─── DATASET EXCERPTS ───
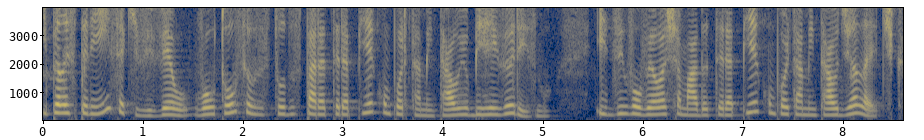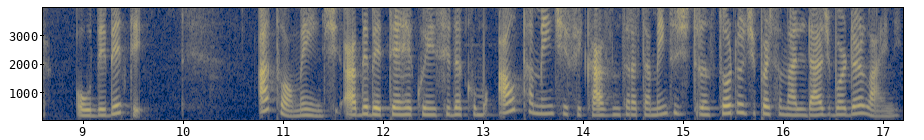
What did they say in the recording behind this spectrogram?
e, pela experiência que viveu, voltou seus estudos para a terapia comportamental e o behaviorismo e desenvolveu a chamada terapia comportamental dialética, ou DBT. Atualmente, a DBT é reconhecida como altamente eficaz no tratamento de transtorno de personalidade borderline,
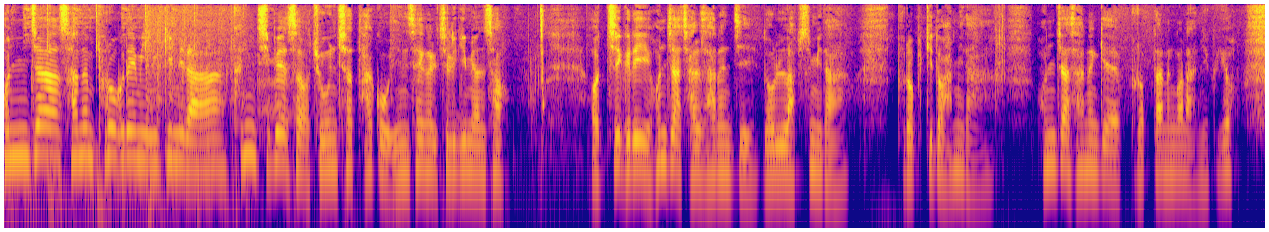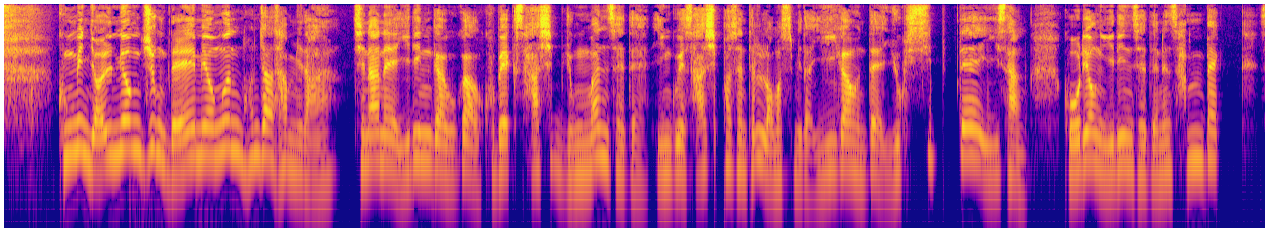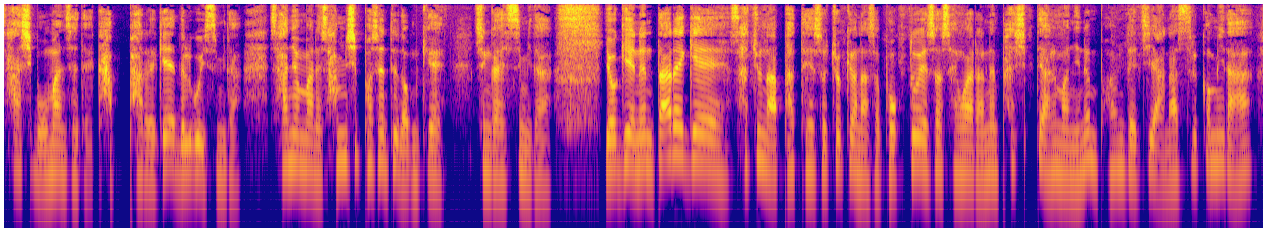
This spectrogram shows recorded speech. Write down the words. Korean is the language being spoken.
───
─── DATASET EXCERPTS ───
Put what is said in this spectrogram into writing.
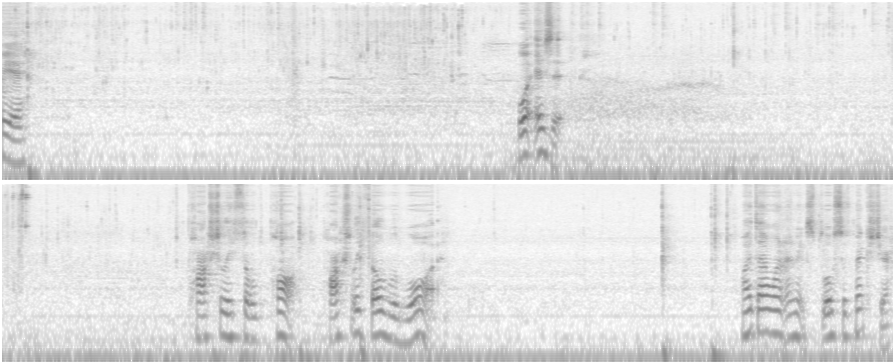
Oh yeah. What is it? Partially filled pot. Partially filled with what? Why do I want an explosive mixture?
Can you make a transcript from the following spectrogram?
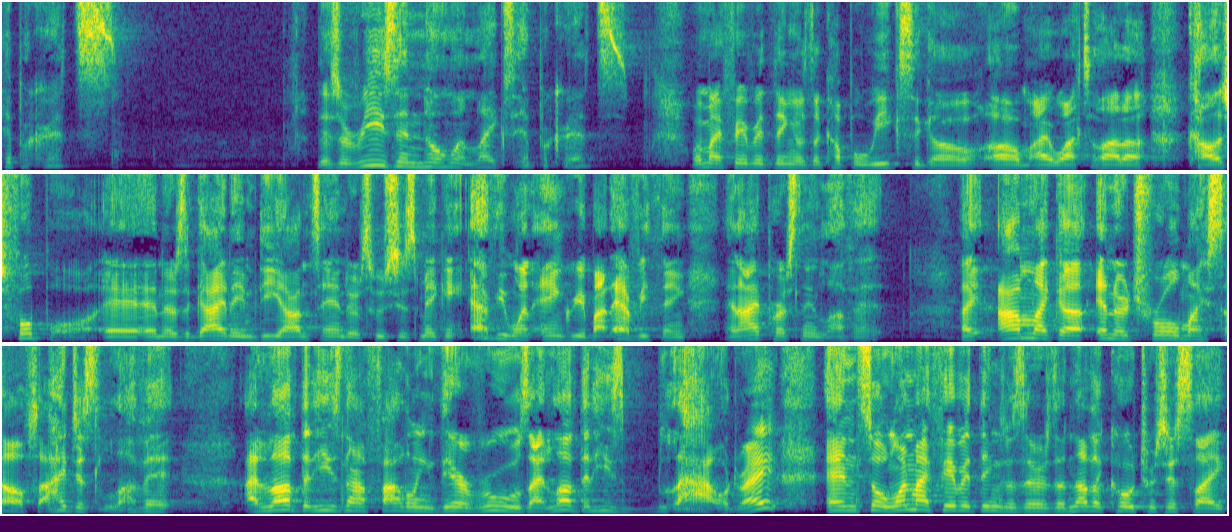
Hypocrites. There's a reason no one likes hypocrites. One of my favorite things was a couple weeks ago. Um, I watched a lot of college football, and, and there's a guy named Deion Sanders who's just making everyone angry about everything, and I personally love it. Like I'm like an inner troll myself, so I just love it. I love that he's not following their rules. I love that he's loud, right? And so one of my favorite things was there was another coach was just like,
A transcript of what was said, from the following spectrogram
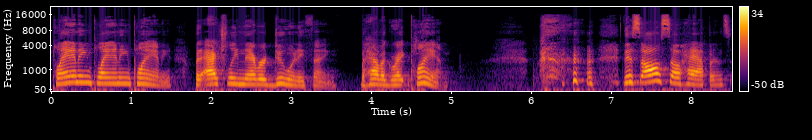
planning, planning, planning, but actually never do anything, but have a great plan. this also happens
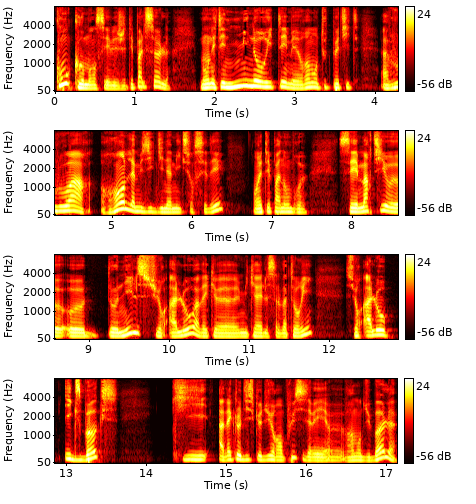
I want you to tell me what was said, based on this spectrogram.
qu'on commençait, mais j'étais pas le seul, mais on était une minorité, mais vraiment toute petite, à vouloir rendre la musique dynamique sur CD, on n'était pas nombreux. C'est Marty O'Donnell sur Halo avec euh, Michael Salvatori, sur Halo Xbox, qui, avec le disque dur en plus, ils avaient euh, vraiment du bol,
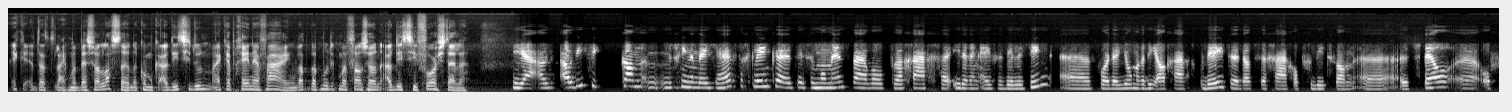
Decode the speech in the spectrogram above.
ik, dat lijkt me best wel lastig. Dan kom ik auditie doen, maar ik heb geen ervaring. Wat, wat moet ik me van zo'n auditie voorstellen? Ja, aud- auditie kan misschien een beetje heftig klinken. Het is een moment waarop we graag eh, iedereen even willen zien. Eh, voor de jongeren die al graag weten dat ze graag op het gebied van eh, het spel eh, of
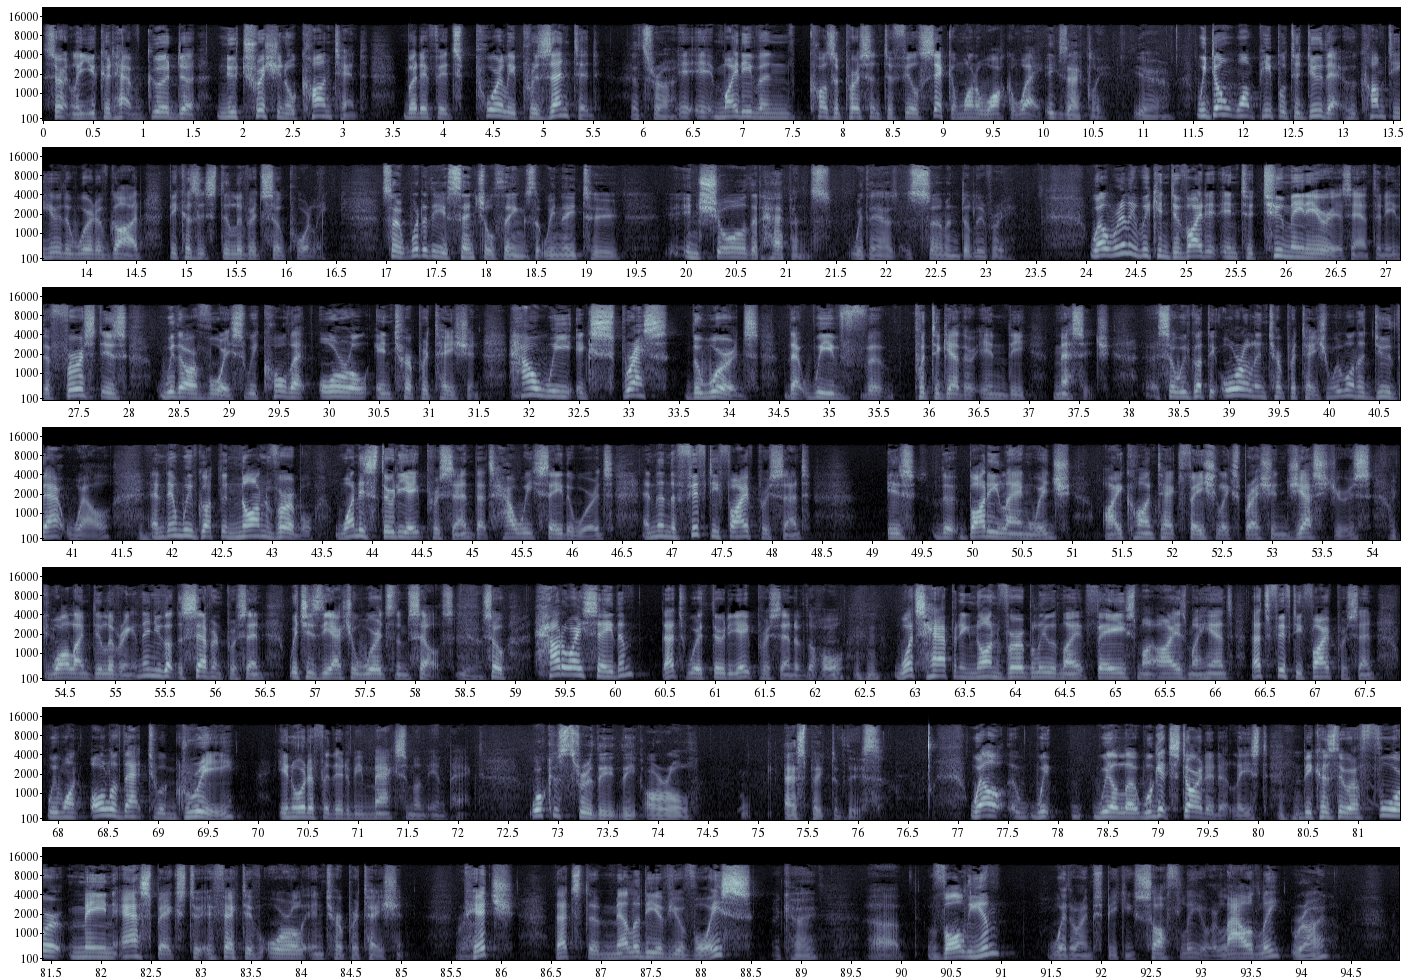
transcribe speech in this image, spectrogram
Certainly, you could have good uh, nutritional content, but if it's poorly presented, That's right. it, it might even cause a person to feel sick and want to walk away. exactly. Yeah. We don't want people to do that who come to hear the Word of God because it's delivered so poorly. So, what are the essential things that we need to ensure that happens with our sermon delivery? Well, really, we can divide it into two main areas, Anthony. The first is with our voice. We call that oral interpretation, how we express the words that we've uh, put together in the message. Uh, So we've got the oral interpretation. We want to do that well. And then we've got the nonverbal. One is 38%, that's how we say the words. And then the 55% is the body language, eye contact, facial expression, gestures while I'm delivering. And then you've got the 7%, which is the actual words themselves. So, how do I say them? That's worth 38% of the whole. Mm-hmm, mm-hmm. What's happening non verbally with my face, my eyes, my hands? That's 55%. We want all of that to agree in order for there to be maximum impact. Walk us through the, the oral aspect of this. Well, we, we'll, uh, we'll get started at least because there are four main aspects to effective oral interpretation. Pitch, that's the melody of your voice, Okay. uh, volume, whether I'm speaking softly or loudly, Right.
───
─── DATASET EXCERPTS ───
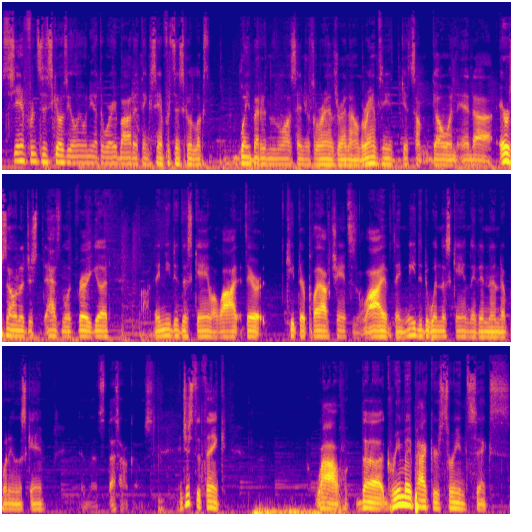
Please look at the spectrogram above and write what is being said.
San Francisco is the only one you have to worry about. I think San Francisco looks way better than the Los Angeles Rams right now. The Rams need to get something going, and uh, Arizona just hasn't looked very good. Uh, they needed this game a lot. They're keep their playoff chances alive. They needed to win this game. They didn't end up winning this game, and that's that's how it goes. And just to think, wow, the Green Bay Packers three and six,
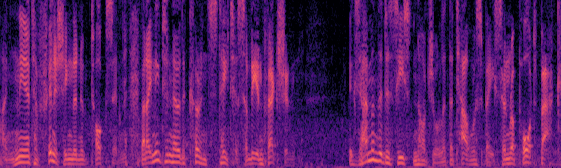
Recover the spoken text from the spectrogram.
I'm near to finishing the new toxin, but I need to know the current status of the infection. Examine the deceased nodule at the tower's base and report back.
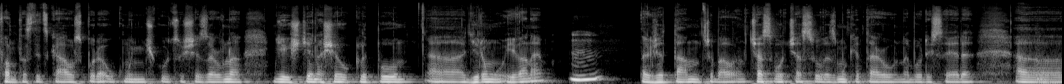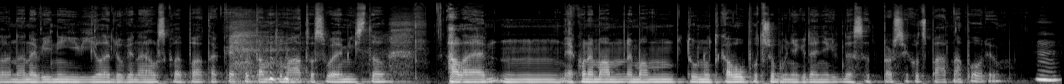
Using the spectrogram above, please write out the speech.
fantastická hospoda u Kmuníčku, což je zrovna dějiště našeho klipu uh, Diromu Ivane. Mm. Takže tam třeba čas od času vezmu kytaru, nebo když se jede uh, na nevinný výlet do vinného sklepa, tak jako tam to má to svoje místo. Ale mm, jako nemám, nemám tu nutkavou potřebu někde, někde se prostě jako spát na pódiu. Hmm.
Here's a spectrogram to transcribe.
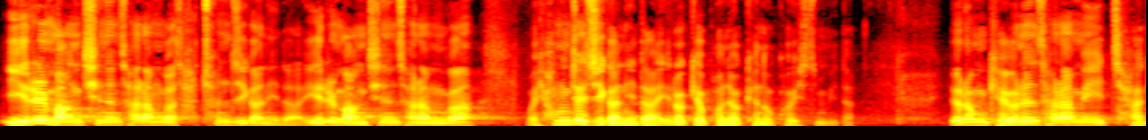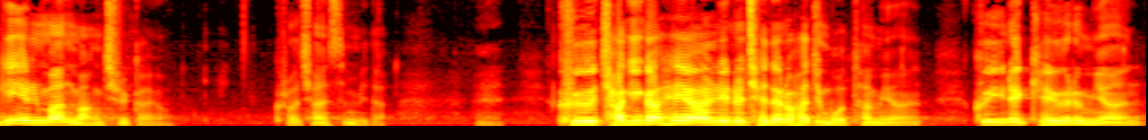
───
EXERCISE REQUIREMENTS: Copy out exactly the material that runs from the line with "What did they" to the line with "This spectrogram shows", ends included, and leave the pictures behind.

SOLVED EXERCISE:
What did they say in the recording behind this spectrogram?
e, pela experiência que viveu, voltou seus estudos para a terapia comportamental e o behaviorismo e desenvolveu a chamada terapia comportamental dialética, ou DBT. Atualmente, a DBT é reconhecida como altamente eficaz no tratamento de transtorno de personalidade borderline,
This spectrogram shows recorded speech. Write down the words. Korean is the language being spoken.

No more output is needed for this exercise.